In our analysis, knockdown experiments have shown that Dl is the functional ligand presented by the myoblasts in the context of the pupal myoblast swarm. Mosaic experiments have shown that elevation in the levels of Dl or Ser expressed by the myoblasts compromise the capacity to receive signals, presumably by cis-inhibition of the receptor. The levels of ligands and receptor expressed by each myoblast thus need to be finely tuned, so that each cell maintains its ability to both send and receive signals. A similar scenario was described during the maturation of the immune synapse. The allogeneic recognition between Th cells and dendritic cells is mediated by bidirectional Notch signaling between the cells. In this case, cis-inhibition is prevented by physical segregation of ligands and receptor within the same cell. In one cell type the ligands are at the center and the receptor is at the periphery of the immune synapse, whereas in the opposing cell they display a complementary distribution (Luty et al., 2007).
Once the myoblasts are in close proximity to the myotubes, Notch signaling is terminated. This leads to shutdown of Twi, and induction of Sns, D-WIP and probably a battery of additional genes that are required to execute the fusion process. We assume that the signal(s) to terminate Notch signaling originate from the myotubes, as myoblasts that shut off the Notch reporter and turn on Sns are typically observed in close proximity to the myotubes. The nature of these putative short-range signals terminating Notch signaling is not known. In the satellite cell system, it was suggested that Wnt signaling emanating from the myotube terminates Notch signaling in the transit-amplifying cells (Brack et al., 2008). Whether this is also true during the formation of the adult flight muscles in Drosophila, remains to be seen. However, regardless of the identity of these molecular mechanisms, considerable similarities in the myogenic programs governing development of the adult fly and vertebrate musculature are clearly evident.
We thank S. Abmayr, M. Baylies, D. Menon, J. Posakony, M. Ruiz-Gomes, the Bloomington Drosophila Stock Center (Indiana University), the Vienna Drosophila RNAi Center and the TRiP (Harvard) for providing fly stocks, and K. Irvine, R. Palmer and S. Roth for their contribution of antibodies. The anti-Delta monoclonal antibody developed by S. Artavanis-Tsakonas was obtained from the Developmental Studies Hybridoma Bank (University of Iowa). We are grateful to Priyankana Mukherjee and K. VijayRaghavan for introducing us to the adult muscle system, to B. Podbilewicz for support and advice, and to members of the Shilo laboratory for discussions.

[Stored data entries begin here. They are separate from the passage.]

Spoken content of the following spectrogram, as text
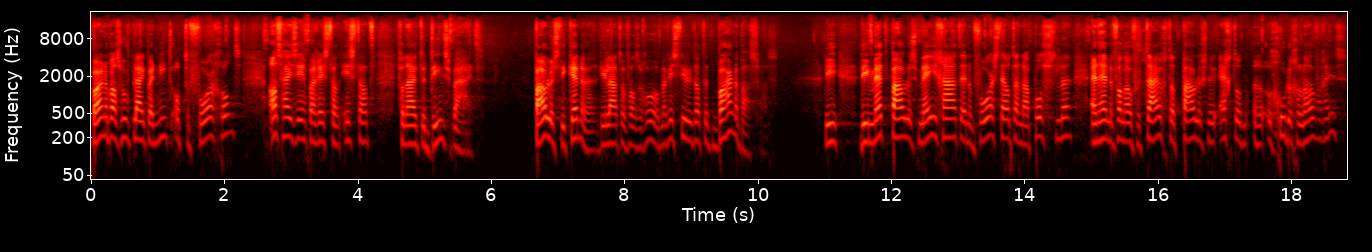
Barnabas hoeft blijkbaar niet op de voorgrond. Als hij zichtbaar is, dan is dat vanuit de dienstbaarheid. Paulus, die kennen we, die laten we van zich horen. Maar wisten jullie dat het Barnabas was? Die, die met Paulus meegaat en hem voorstelt aan de apostelen. En hen ervan overtuigt dat Paulus nu echt een, een goede gelovige is?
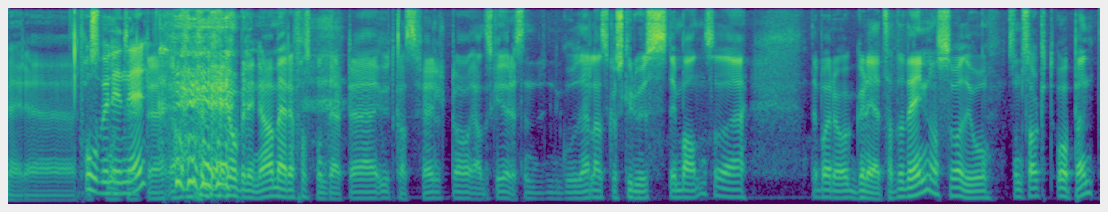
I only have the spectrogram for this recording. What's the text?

This work was funded by an Israel Science Foundation grant to B.-Z.S. and E.D.S., and by a Muscular Dystrophy Association grant to B.-Z.S. B.-Z.S. is an incumbent of the Hilda and Cecil Lewis chair in Molecular Genetics.
Competing interests statement
The authors declare no competing financial interests.